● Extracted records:
============

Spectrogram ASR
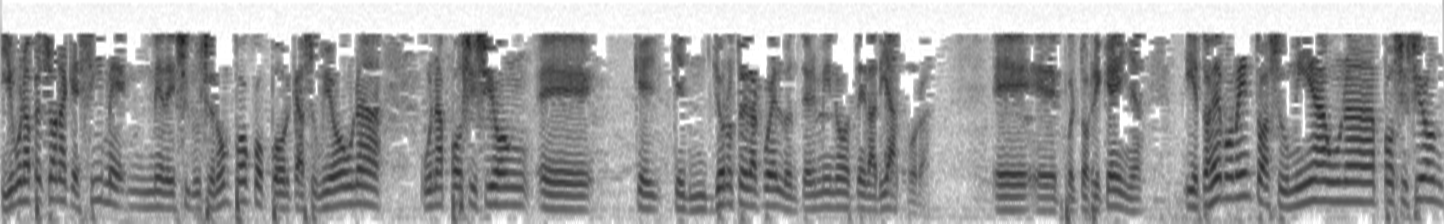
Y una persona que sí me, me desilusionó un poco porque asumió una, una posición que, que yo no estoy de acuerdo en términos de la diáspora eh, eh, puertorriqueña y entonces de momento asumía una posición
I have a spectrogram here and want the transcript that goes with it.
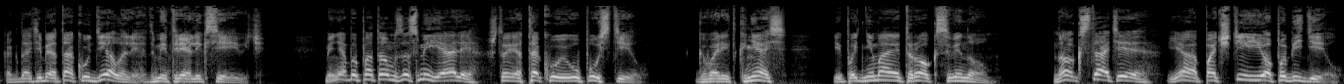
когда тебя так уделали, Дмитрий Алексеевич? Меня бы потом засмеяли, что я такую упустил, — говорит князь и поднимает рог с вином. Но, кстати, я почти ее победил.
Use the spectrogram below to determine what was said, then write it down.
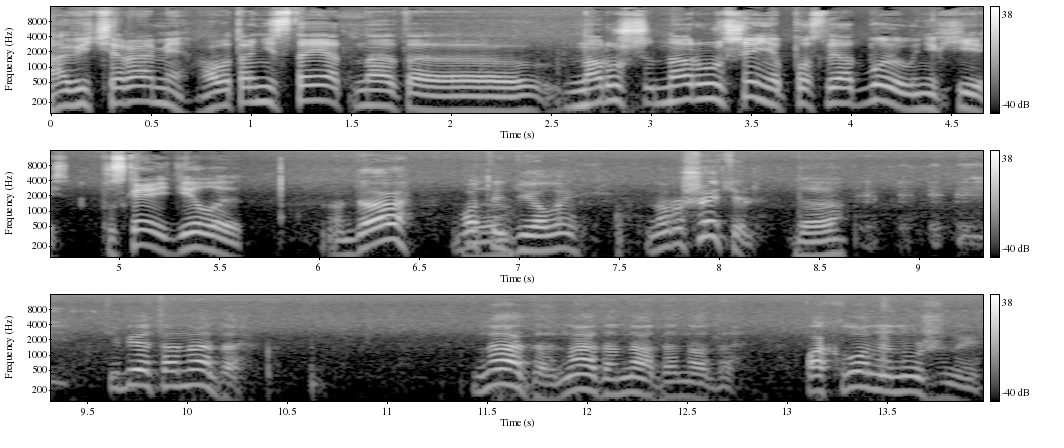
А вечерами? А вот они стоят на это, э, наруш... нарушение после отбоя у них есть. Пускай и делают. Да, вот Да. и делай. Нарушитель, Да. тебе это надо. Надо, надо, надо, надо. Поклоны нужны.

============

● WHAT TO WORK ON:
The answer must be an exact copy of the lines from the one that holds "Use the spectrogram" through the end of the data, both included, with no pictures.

● ANSWER TO THIS PROBLEM:
Use the spectrogram below to determine what was said, then write it down.
А вечерами? А вот они стоят на это, э, наруш... нарушение после отбоя у них есть. Пускай и делают. Да, вот Да. и делай. Нарушитель, Да. тебе это надо. Надо, надо, надо, надо. Поклоны нужны.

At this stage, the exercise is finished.